Myth 15: The safety director has
the most influence over safety
• In order of scope of influence, these people
have the greatest effect on the overall safety
1. Upper management.
2. First-line supervisors.
3. Individual workers.
4. Safety Director
OSHA has determined that the maximum safe
load capacity of my butt is two (2) people unless
I install hand rails or safety straps.
As you are 6th in line to ride my butt today,
please take a number and wait your turn.
Safety Professionals get
• Q. When does a person decide to become a safety
• A. When he realizes he doesn’t have the charisma
to be an undertaker.
• Q. What do safety guys use for birth control?
• A. Their personalities.
• Q. How can you tell an extroverted safety
• A. When he talks to you, he looks at your
shoes instead of his own.
• Q. Why did the safety guys cross the road?
• A. Because they looked in the file and
that’s what they did last year.
• Q. How do you drive a safety guy
• A. Tie him to a chair, stand in front of him,
and fold up a road map the wrong way.
You Might Be A Safety Guy If:
• You take a cruise so you can go on a
personal tour of the engine room.
• In college you thought spring break was
• At an air show, you know how fast the

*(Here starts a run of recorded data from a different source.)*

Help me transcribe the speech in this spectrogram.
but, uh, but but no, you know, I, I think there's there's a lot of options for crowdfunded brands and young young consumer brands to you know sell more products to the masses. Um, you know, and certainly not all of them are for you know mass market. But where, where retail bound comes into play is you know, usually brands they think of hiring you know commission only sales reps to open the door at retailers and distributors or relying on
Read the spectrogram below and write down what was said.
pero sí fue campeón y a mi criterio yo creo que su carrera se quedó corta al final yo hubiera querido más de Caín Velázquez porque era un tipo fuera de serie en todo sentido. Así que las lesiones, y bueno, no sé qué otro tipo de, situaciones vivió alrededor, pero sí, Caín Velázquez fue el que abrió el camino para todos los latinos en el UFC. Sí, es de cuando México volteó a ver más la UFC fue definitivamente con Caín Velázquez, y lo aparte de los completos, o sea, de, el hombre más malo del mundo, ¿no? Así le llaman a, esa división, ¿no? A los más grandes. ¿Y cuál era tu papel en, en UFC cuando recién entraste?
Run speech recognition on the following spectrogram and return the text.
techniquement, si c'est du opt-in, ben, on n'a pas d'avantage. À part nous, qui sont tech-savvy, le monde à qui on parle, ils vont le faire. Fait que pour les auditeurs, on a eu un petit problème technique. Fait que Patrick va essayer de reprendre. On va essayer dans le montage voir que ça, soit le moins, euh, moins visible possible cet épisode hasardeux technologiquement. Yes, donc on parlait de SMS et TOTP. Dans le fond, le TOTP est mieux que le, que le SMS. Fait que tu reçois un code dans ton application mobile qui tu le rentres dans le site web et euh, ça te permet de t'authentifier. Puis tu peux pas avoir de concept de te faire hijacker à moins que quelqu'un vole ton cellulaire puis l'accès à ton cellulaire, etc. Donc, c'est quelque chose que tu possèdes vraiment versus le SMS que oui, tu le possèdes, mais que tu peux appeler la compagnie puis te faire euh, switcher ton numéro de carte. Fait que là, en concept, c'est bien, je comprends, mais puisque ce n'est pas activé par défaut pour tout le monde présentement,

skydivers are falling.
• You can type 70 words per minute and can’t
read your own handwriting.
• You sit backwards on the Disneyland rides
to see how they do the special effects.
• You have saved every power cord from all
your broken appliances.
• You have more friends on the internet than
in real life.
• You know what http:// stands for.
• Your spouse doesn’t have the foggiest idea
what you do at work.
Things you wish you could say at
• Ahhh…I see the Stupid Fairy has visited us
• How about never? Is never good for you?
• I’ll try being nicer if you’ll try being
• I don’t work here. I’m a consultant.
• What am I, flypaper for freaks?
• Yes, I am an agent of Satan, but my duties
are largely ceremonial.
• And your crybaby whiny-butt opinion
• This isn’t an office. It’s Hell with
• Errors have been made-others will be
• Can I trade this job for what’s behind door
• Too many freaks, not enough circuses!
• If I throw a stick, will you leave?
• Thank you. We’re all refreshed and
challenged by your unique point of view.
• It sounds like English, but I can’t
understand a word you’re saying.
• I only come here to spread hate and
And my all-time personal
• Ahhh! Chaos, disorder and
My work here is done!